“Some of them will play one form, some will play two forms. I think that’s an inevitable outcome of the third form.” Would most not be tempted to forsake test cricket, given the high rewards and lighter workload offered by the 20-over game?
“I think there’ll be very few players who go down that path,” he said. “Players measure themselves by their records in test cricket.
“There is a risk that 50-over cricket will lose its popularity, but the current World Cup has shown that the good matches will achieve good ratings.”
Since his 2008 departure from the ICC, Speed has kept himself busy with lecturing and consultancy, most recently a report for Australia’s professional sports on the danger of betting-related corruption.
The fight against corruption remains a “significant” challenge for cricket, particularly in India, and the recent Pakistan spot-fixing scandal was a timely reminder, Speed thought.
“The message that every involved in cricket has had since the late 1990s is ‘we need to do as much as possible, we can’t relax, if we relax the corruptors will come back in’,” he added.
“The recent Pakistan issue in many ways is a positive, perhaps every decade needs to have a serious wake-up call.”
Reading the details of the rows, personal attacks and pressure of his job, it is hard to believe that his time in cricket gave Speed great pleasure.
“It was a fascinating job,” he counters. “I dealt with interesting people and difficult people and there was a good deal of stress, but for a sports administrator, it was a great challenge and a thoroughly enjoyable time.”
Speed, who counts Shane Warne and Sachin Tendulkar as his favourite players of the modern era, said he would like to be remembered as a “person who made decisions without fear or favour” and even in retrospect would change none of them.

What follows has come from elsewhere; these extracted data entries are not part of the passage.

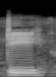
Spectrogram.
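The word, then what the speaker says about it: two: Next है टू, टू, इसमें टी ओ, टू, डब्लू यहाँ पर साइलेंट है, टू।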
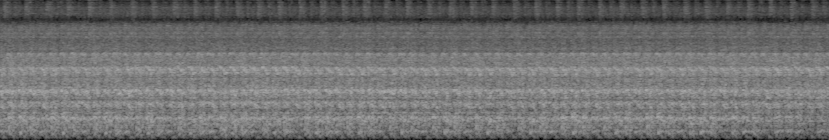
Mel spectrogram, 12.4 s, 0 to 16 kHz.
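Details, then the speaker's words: John Deere 450C bulldozer diesel, sat six months, neutral safety switch jumped: steady starter cranking at about 150 turns a minute that never catches; crank no start. "Now let's try it one more time. All right, something is not right."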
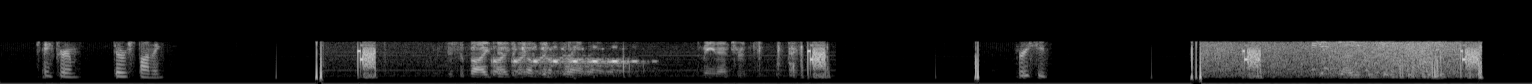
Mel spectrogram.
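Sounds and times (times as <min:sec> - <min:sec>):
speech: 0:00.6 - 0:01.8
radio static: 0:03.2 - 0:08.4, 0:09.8 - 0:10.5, 0:11.9 - 0:14.9.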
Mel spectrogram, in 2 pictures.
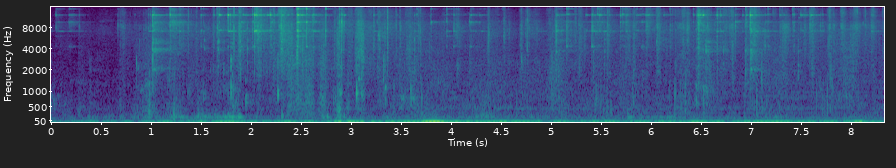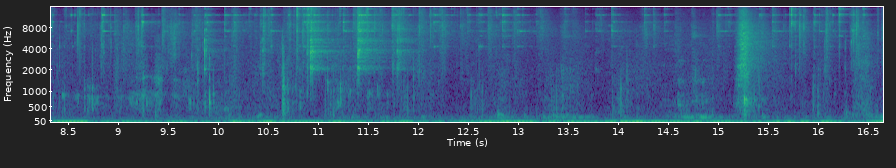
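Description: A dog chewing a rubber toy and then walking about, its claws clicking irregularly on a concrete floor.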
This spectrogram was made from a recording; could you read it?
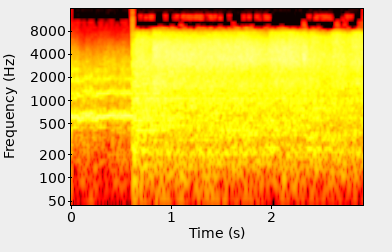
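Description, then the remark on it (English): A short high squeal gives way abruptly to a loud, sustained roar of crashing noise that stays heavy and dense to the end, a car skidding and then smashing in a crash that killed five people, with no voices. “Five people were killed in the crash.”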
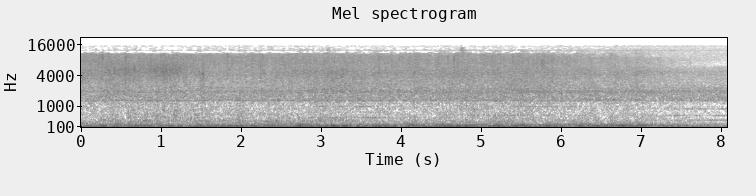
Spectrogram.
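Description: A large fire roars and crackles.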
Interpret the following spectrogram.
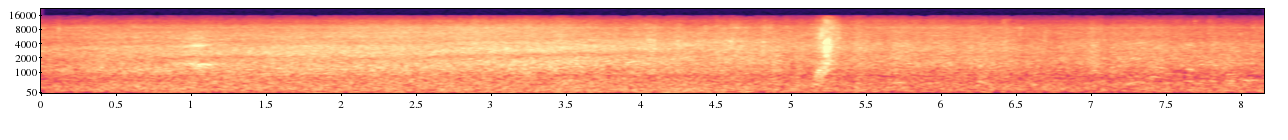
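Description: Surf washing against a rocky shoreline, with wind buffeting the microphone as a steady low rumble. A single brief sharp click about five seconds in.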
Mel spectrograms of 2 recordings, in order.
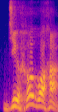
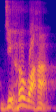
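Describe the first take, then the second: First: The h sound comes before the v sound. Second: The h sound comes before the v sound.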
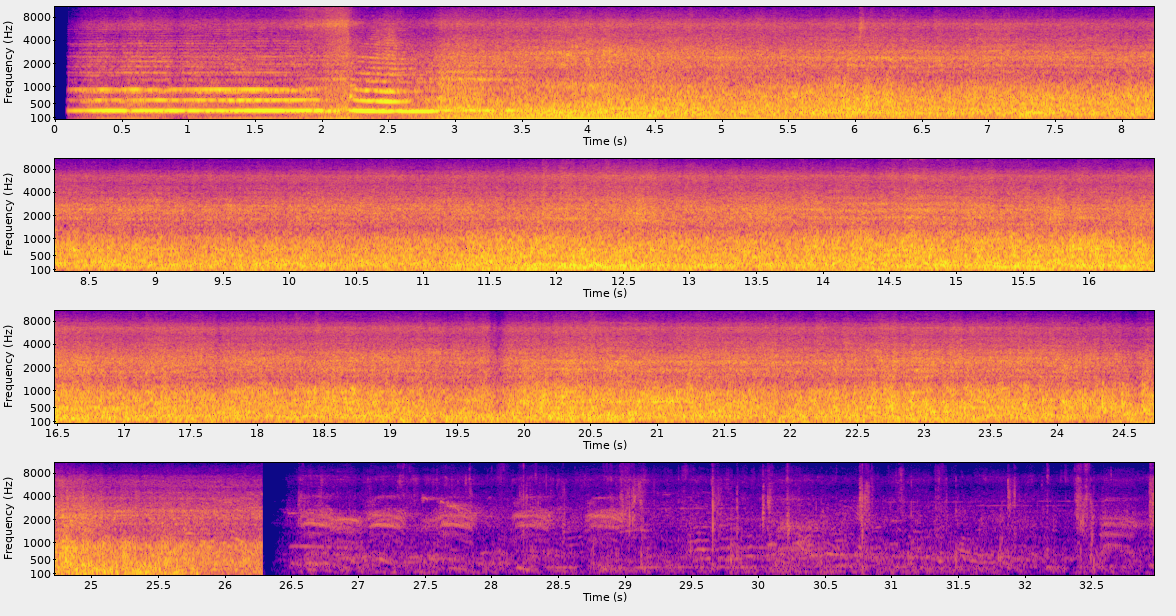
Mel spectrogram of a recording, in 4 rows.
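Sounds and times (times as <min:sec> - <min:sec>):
train horn: 0:00.1 - 0:03.6
train wheels rumbling and rattling: 0:02.8 - 0:26.1.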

“I’d make fewer enemies, that would have solved a few problems.”
India grants income tax exemption to World Cup
Reuters) - India approved a proposal to exempt the Cricket World Cup from income tax on Thursday, granting the tournament an estimated 450 million rupee ($10.1 million) windfall.
“The Union Cabinet today approved the proposal of the Ministry of Finance for exempting the ICC Cricket World Cup 2011 from income tax...in respect of income which is arising in India,” a government statement said.
“The financial implication will be 450 million rupees approximately.”
India and Sri Lanka play the final of the six-week long tournament, which has been hosted by Bangladesh, India and Sri Lanka, in Mumbai on Saturday.
India granted tax exemption on income to residents and non-residents gained from international sporting events held in India in 2006, in time for that year’s ICC Champions Trophy cricket tournament.
India often exempts ticket sales for popular movies from taxes, especially films which are seen as carrying a social or patriotic message. ($1 = 44.630 Indian Rupees)